Describe unit rates as a comparison of some quantity to one unit of another quantity, and model the use of proportions to determine unit rates. Emphasize the placement of the unit of one when setting up a proportion. Next, compare and contrast the use of multiplication and division when determining unit rates to the use of proportions. Provide opportunities for the student to explore the similarities and differences between the two methods.
Consider implementing theÂ NCTM Illuminations Lesson titled Measuring Up (Lesson 3: Whatâ€™s Your Rate?). 
Almost There 
Misconception/Error The student makes a computational error in some aspect of his or her work. 
Examples of Student Work at this Level The student uses a ratio table to incrementally convert 75 gallons per 15 minutes to n gallons per hour, but makes an error in calculating at one step of the process.
The student converts Â to 0.5.
Note: The student recognizes his or her own mistake when questioned.

Questions Eliciting Thinking I think you made a small error. Can you find it in your work?
Why did you change fractions to decimals? What is onefifth as a decimal?
How did you determine Â of an hour is 12 minutes? 
Instructional Implications Provide the student with additional problems involving associated quantities described with fractions. Have the student work with a partner to compare answers and reconcile any differences. Encourage the partners to compare their strategies for calculating unit rates.
Consider using MFAS task Unit Rate Area (7.RP.1.1). 
Got It 
Misconception/Error The student provides complete and correct responses to all components of the task. 
Examples of Student Work at this Level The student writes 300 gallons per hour for both, and says the fountains pump â€śat the same rate which is 300 gallons every hour.â€ť
The student explains, â€śSixty gallons is for just part of the hour, so you need all five parts to make one hour.â€ť
The student explains, â€śSeventyfive gallons is just for Â of the hour, so you need all four parts to make the whole hour.â€ť
The student divides 60 gallons by Â of an hour to determine the correct unit rate of 300 gallons per hour.

Questions Eliciting Thinking Can you write the unit rate in hours per gallon?
How much water would flow in Â hours?
How long would it take for 450 gallons of water to recirculate? 
Instructional Implications Have the student graph the data and help the student discover the unit rate using the graph.
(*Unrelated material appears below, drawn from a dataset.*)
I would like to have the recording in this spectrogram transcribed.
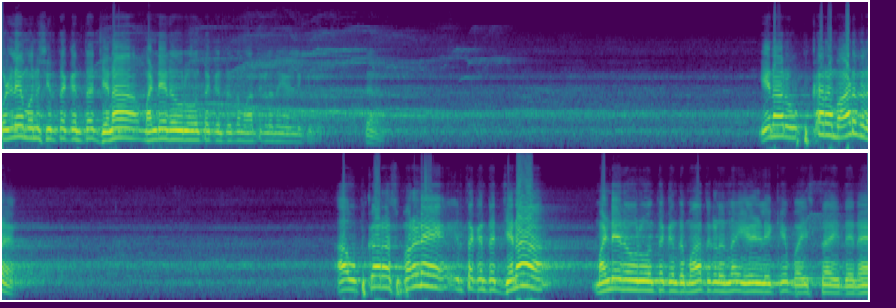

Introduce the concept ofÂ constant of proportionality and relate it to the slope of the graphed line.
Transition the student to modeling proportional relationships with equations of the form y = cx where c is the constant of proportionality. Guide the student to see the relationship between a unit rate and the constant of proportionality.
Challenge the student to determine a unit rate in a given problem in context, and then apply the unit rate in order to solve another problem in the same context (e.g., ask the student to convert Â miles in Â hours to a unit rate, and then determine how many hours it would take to travel 11 miles).